The South China Sea is a busy area of ocean criss-crossed by shipping lanes, bordered by Vietnam to the west, China and Taiwan to the north, the Philippines to the east, and Brunei to the south. This approximately 3.5 million square kilometre area has been the focal point of considerable ongoing disputes between these and other Asian nations. In the past two years, these disputes have seen a number of new and interesting developments.
A year ago, the Permanent Court of Arbitration in The Hague issued its award on maritime entitlements in the South China Sea. This decision appeared to be a setback for China’s claims. China has therefore vowed to ignore this ruling and has since been perceived by many states as being more assertive in staking its claims. Yet, since the 12 July award tensions between rival claimants have also seemed to ease, with negotiations on a Code of Conduct ongoing.
On August 8, the LeidenAsiaCentre organized a workshop titled ‘The South China Sea Disputes – a year on’. This gathered together leading academics from Japan and the Netherlands to try to understand these developments in more detail and explain what might be motivating the different Asian nations’ behavior.
In his presentation, organizer of the workshop Leiden University’s Dr. Lindsay Black, made the case that the South China Sea disputes could not just be understood in terms of power dynamics. He said that the media, in discussing the disputes, was often very focused on the balance of power between these Asian nations, describing how nation’s asserted their strength or yielded to the might of others. But he argued there were also signs of “something else going on.”
Black pointed to the way in which the Association of South East Asian Nations (ASEAN) members were moving towards agreement on a code of conduct and the fact that China was proactively engaging other regional states. He said there were signs that recent developments were not just about balance of power but also about forms of cooperation.
Dr. Yih-Jye Hwang, also of Leiden University, further developed this argument that the South China Sea disputes could not be understood only in terms of material power. He described how those applying realist international relations concepts tended to look at the issue only in terms of power, ignoring the role of international laws and norms, and concluding as a result that conflict was inevitable.
However, he presented examples from his recent study indicating that international laws and norms, such as the United Nations Convention on the Law of the Seas, do still play a significant role in the dispute. States involved in the region, including the US and China, respond to these laws and to some extent modify their behaviour based on them.
Several other presentations sought to focus on and explain the behavior of particular Asian nations. Dr. Ito Go of Meiji University described how, after the Permanent Court of Arbitration made its award, China shifted its diplomatic strategy to concentrate more on bilateral ties, wooing individual regional states. Japan and the US responded with a combination of multilateral and bilateral approaches.
Dr. Kyoko Hatakeyama, from Kansai Gadai University, drew on behavioral economics’ concept of ‘loss aversion’ to try to explain the Philippines and Japan’s differing approaches to the dispute. This concept suggests that people act in order to protect themselves from loss.
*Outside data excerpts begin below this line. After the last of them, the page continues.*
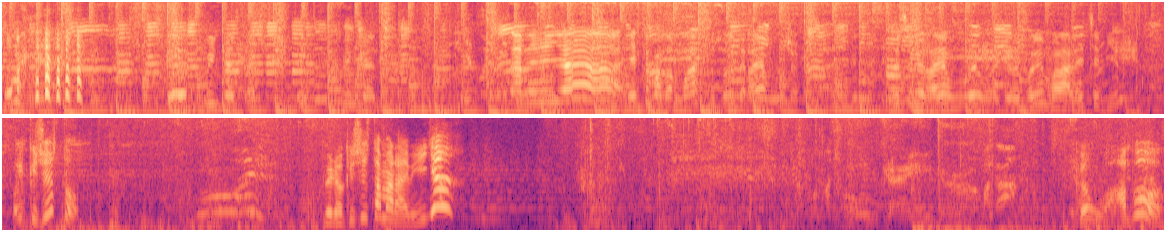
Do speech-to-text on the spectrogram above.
Toma. me encanta. Me encanta. ¡La! Esto cuando juegas tú solo te raya mucho, ¿no? Eso me raya un huevo, que me pone mala leche, tío. Uy, ¿qué es esto? ¿Pero qué es esta maravilla? ¡Qué guapo!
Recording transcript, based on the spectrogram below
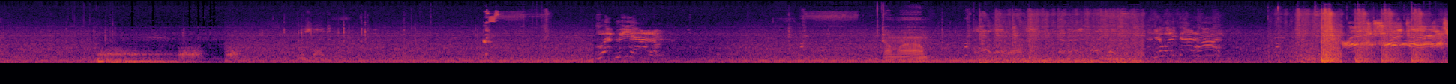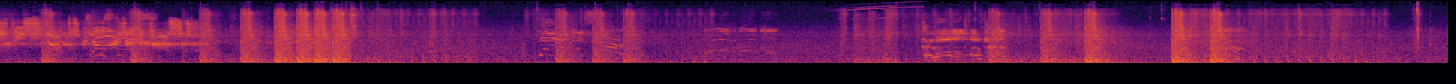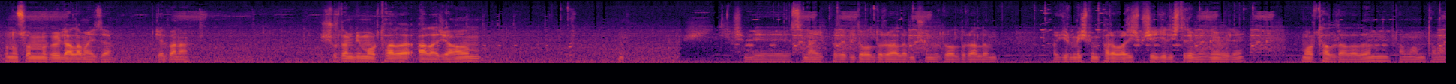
Sonunu böyle alamayız ya. Gel bana. Şuradan bir mortar alacağım. Şimdi sniper'ı bir dolduralım. Şunu dolduralım. O 25 bin para var. Hiçbir şey geliştiremiyoruz. Niye böyle? Mortal da alalım. Tamam tamam.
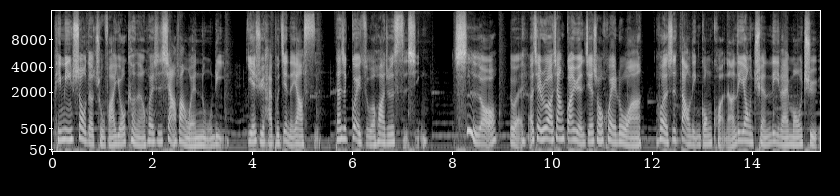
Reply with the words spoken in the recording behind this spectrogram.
平民受的处罚有可能会是下放为奴隶，也许还不见得要死。但是贵族的话就是死刑，是哦，对，而且如果像官员接受贿赂啊，或者是盗领公款啊，利用权力来谋取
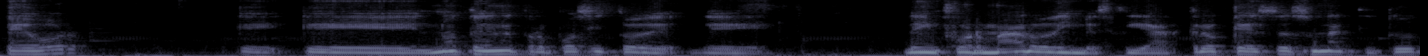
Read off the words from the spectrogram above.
peor que, no tener el propósito de, de informar o de investigar. Creo que eso es una actitud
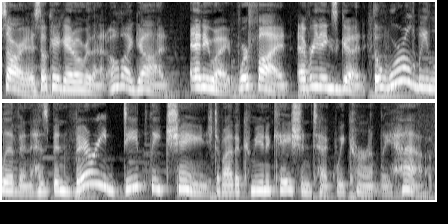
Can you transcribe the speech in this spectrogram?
Sorry, I still can't get over that. Oh my god. Anyway, we're fine. Everything's good. The world we live in has been very deeply changed by the communication tech we currently have.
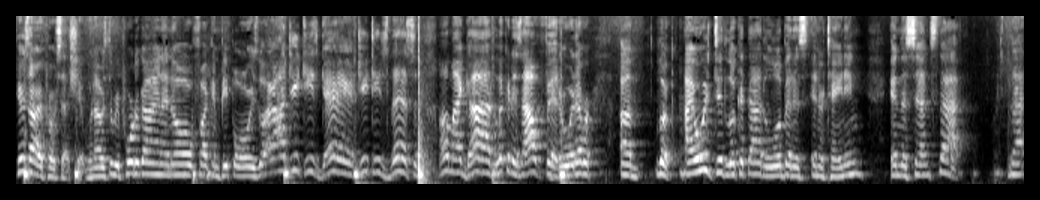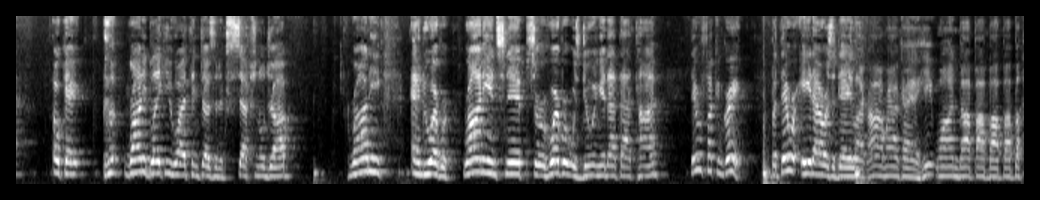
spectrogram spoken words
here's how I approach that shit. When I was the reporter guy, and I know fucking people always go like, ah, GT's gay and GT's this, and oh my god, look at his outfit or whatever. Um, look, I always did look at that a little bit as entertaining in the sense that that okay, Ronnie Blakey, who I think does an exceptional job. Ronnie and whoever, Ronnie and Snips or whoever was doing it at that time, they were fucking great. But they were eight hours a day, like, oh, okay, heat one, blah, blah, blah, blah, blah.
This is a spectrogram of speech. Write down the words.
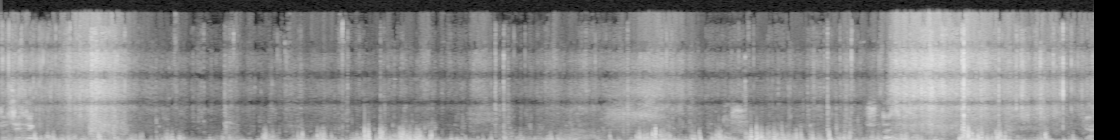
Su sizin. Dur. Da sizin. Gel.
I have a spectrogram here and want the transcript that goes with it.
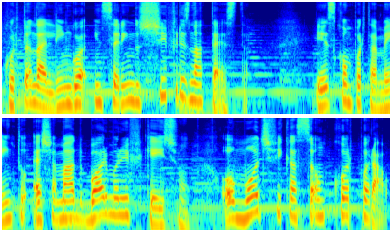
cortando a língua, inserindo chifres na testa. Esse comportamento é chamado body modification, ou modificação corporal.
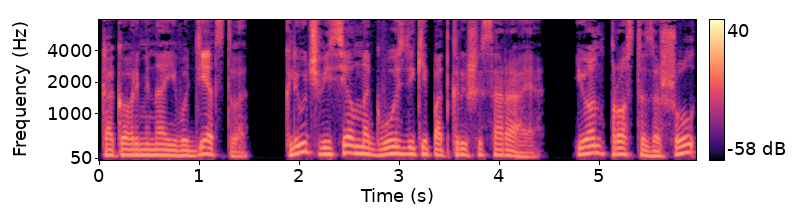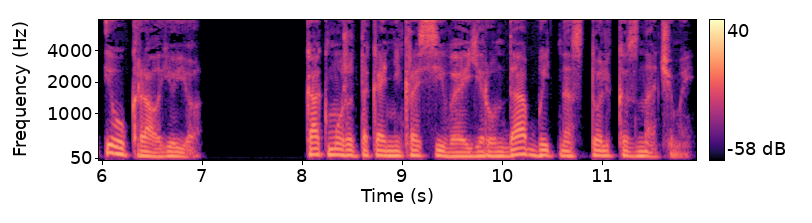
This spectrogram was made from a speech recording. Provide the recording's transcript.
Как во времена его детства, Ключ висел на гвоздике под крышей сарая, и он просто зашел и украл ее. Как может такая некрасивая ерунда быть настолько значимой?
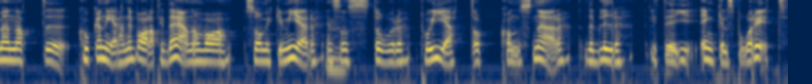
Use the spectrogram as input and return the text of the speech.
Men att eh, koka ner henne bara till det, när hon var så mycket mer, mm. en så stor poet och konstnär, det blir lite enkelspårigt.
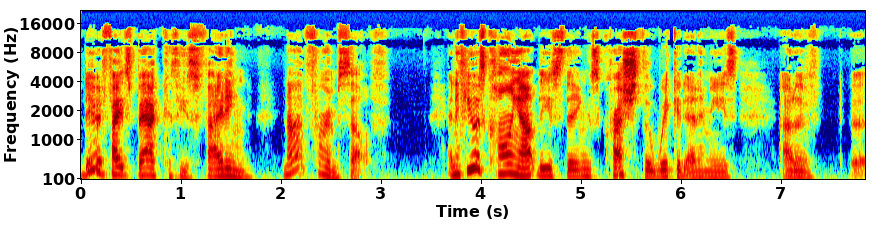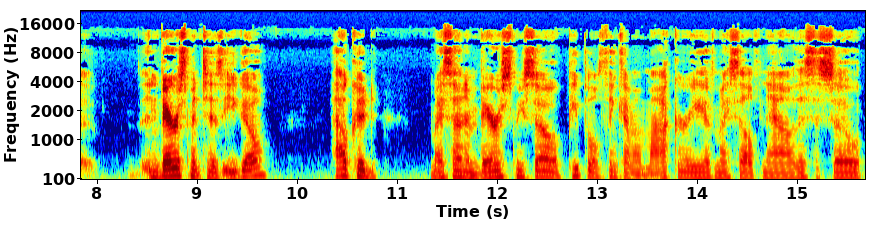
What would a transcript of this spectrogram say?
David fights back because he's fighting not for himself and if he was calling out these things, crush the wicked enemies out of uh, embarrassment to his ego, how could my son embarrass me so? People think I'm a mockery of myself now. This is so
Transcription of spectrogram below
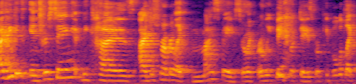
I think it's interesting because I just remember like MySpace or like early Facebook days where people would like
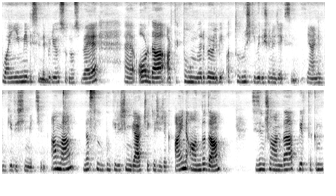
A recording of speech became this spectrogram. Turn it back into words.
Bu ayın 27'sinde biliyorsunuz ve ee, orada artık tohumları böyle bir atılmış gibi düşüneceksiniz. Yani bu girişim için. Ama nasıl bu girişim gerçekleşecek? Aynı anda da sizin şu anda bir takım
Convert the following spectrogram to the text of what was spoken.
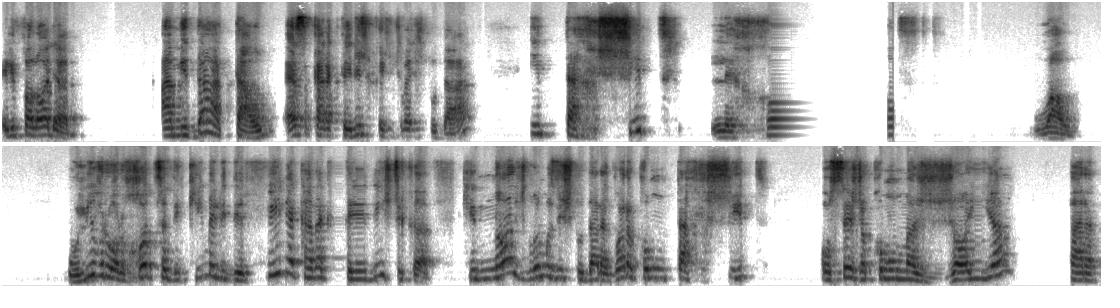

She argued that because the Philippines had already lost control of the Scarborough Shoal in 2012, it now felt it had nothing left to protect. As a result, it sought to maximize its gains by shifting away from the US and pursuing closer ties with China. The Philippines feels that it can maximize its gains by developing a good trading relationship with China. In contrast, she said, Japan wanted to protect the existing environment from which it had gained a great deal, so it contested China’s assertiveness.
Black then linked Japan’s changing approach to the South China Seas disputes to shifts in the country’s domestic politics. He argued that when the Democratic Party of Japan (DPJ) was in power, the nation’s response to the South China Seas disputes was to combine balance of power with engagement through multilateral institutions. Since Abe Shinzō and the Liberal Democratic Party (LDP) took power, Japan’s response has played down engagement through regional fora and instead has been largely concerned with seeking to militarily balance China’s power.
Leiden University Dr. Edmund Frettingham also made the case that issues of national identity were a factor driving the behaviour of Asian nations with regards to the South China Sea disputes. He described how nations (and their populations) seek ontological security: a sense of a continuing, stable identity.
He argued that China, Japan, and Taiwan, have all encountered crises of identity – or situations of ontological insecurity. In response, these states have attempted to generate a national identity and this has moved them to act in particular ways with regard to the South China Sea.
In China’s case, for instance, the government and communist party have suffered an ontological crisis with the waning of its Marxist ideology. They have therefore sought to develop a ‘narrative of victimhood’ that creates an identity for China as a country that has been persecuted by other nations. This narrative then drives China to act more assertively and aggressively with regards to the South China Sea. Japan and Taiwan have similarly created narratives of national identity.
As this analysis exemplifies, the different research presented by the participants in the workshop helped to provide deeper understanding of the South China Sea disputes and the behaviour of the nations involved in these. The discussion of the issue was hence taken beyond a simplistic ‘assertive China’ discourse, offering more nuanced views of the disputes and what is causing the behaviour of those involved in them.